Furthermore, by the end of the novel Rivers’ convictions shift and he realizes how unjust the war is, how awful and long-lasting the consequences are, thus contributing to the peak of the reader’s anti-war certainty. The idea of unjust war is implied through River’s change. In the beginning his ultimate goal is to see all of his patients return to the front in good health, prepared to fight once again for their country. However, because of some events Rivers starts to question war’s justification and realizes that he sends his patients to an almost certain death. The culmination of his “anti-war” conviction is when he witnesses Burns’ dire condition: “Nothing justifies this. Nothing nothing nothing…” (Barker 180).
Furthermore, the doctor confirms his fears when he goes to observe Yealland’s methods. As he watches Callan’s treatment Rivers is horrified: “He couldn’t bare to go on watching. He looked down at the backs of his clasped hands…” (Barker 232). After that episode Rivers considers the differences between himself and Yealland and for his horror realizes that they are the same.
In Chapter 14 his thoughts are released: “Obviously he and Yealland were both in the business of controlling people. Each of them fitted young men back into role of warrior …” (Barker 238). At that point Rivers understands that instead of curing his patients he actually breaks them down. Even though his methods are less severe than Yealland’s, the effect is the same. To a certain extent Rivers is violating his patients’ rights because of war. All of these examples portray how Barker gradually, but effectively builds the “anti-war” suggestion in Regeneration.
Barker’s novel Regeneration is an “anti-war” book because it provides a unique possibility to the contemporary reader to dive into the depths of a war that had irrevocable effects on soldiers’ mentality. The author’s personal attitude is expressed by her characters’ behavior and destiny in the society.
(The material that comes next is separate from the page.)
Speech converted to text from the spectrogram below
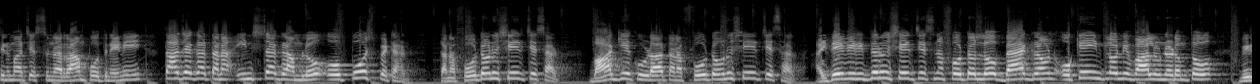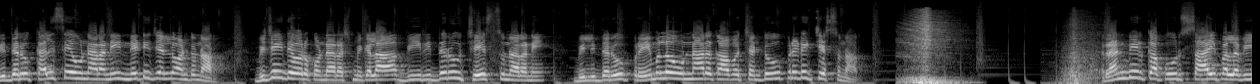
సినిమా చేస్తున్న రామ్ పోతినేని తాజాగా తన ఇన్స్టాగ్రామ్లో ఓ పోస్ట్ పెట్టాడు. తన ఫోటోను షేర్ చేశాడు. భాగ్య కూడా తన ఫోటోను షేర్ చేశారు. అయితే వీరిద్దరూ షేర్ చేసిన ఫోటోల్లో బ్యాక్గ్రౌండ్ ఒకే ఇంట్లోని వాళ్ళు ఉండడంతో వీరిద్దరూ కలిసే ఉన్నారని నెటిజన్లు అంటున్నారు. విజయ్ దేవరకొండ రష్మికల వీరిద్దరూ చేస్తున్నారని వీళ్ళిద్దరూ ప్రేమలో ఉన్నారు కావచ్చంటూ ప్రిడిక్ట్ చేస్తున్నారు. రణబీర్ కపూర్ సాయి పల్లవి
She aims to remind people of what effects the war had on previous generations and warn them, so that the same mistake does not occur. Will it?